- _What is needed_
Scan the records below for the line with "The following spectrogram" and the line with "Write down any". Repeat those two lines and every line between them exactly, and nothing else.

- _Listed records_

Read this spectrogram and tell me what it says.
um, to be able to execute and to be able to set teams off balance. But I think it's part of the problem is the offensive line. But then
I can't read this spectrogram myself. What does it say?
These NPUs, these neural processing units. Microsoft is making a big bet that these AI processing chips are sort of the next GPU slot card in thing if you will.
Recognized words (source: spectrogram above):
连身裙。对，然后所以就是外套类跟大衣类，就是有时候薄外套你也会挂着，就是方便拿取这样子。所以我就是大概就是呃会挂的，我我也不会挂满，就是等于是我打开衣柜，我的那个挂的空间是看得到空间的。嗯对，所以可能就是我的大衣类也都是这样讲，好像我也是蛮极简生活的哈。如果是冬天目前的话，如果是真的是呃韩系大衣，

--

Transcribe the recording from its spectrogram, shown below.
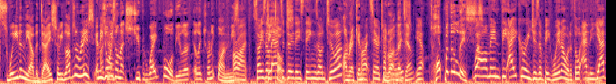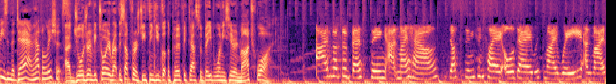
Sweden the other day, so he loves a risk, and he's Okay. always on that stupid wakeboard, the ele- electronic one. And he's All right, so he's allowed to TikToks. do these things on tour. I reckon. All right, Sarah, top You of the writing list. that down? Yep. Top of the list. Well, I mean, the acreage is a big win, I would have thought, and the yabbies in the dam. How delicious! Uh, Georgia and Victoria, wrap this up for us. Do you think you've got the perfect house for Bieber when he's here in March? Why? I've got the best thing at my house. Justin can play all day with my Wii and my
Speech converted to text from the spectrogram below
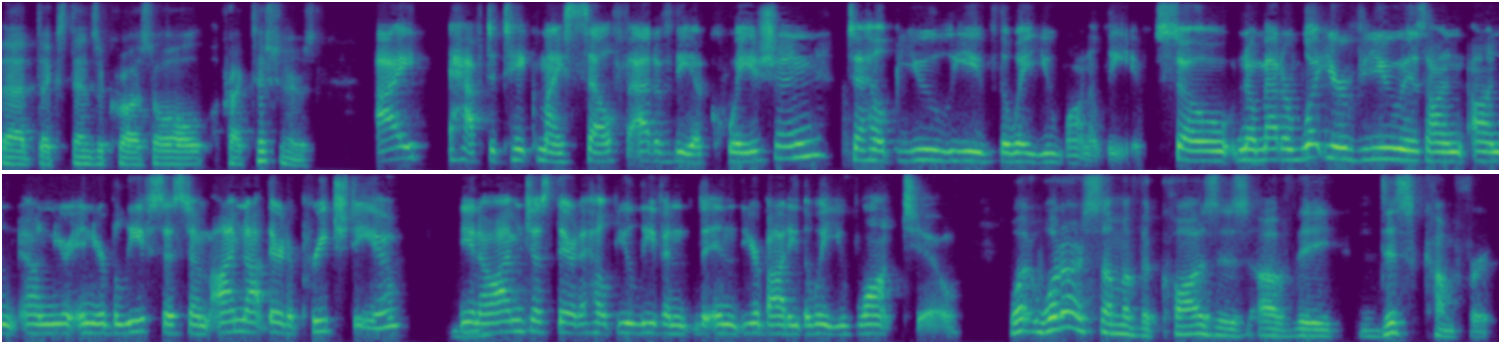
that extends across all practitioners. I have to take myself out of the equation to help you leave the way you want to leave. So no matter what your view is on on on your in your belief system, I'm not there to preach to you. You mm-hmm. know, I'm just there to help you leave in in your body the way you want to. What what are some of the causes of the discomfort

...

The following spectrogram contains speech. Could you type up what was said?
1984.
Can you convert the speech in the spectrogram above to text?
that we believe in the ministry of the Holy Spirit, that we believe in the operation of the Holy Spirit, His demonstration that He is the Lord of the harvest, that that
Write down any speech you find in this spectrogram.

- _Response to the task_
The following spectrogram contains speech. Could you type up what was said?
1984.
Can you convert the speech in the spectrogram above to text?
that we believe in the ministry of the Holy Spirit, that we believe in the operation of the Holy Spirit, His demonstration that He is the Lord of the harvest, that that
Write down any speech you find in this spectrogram.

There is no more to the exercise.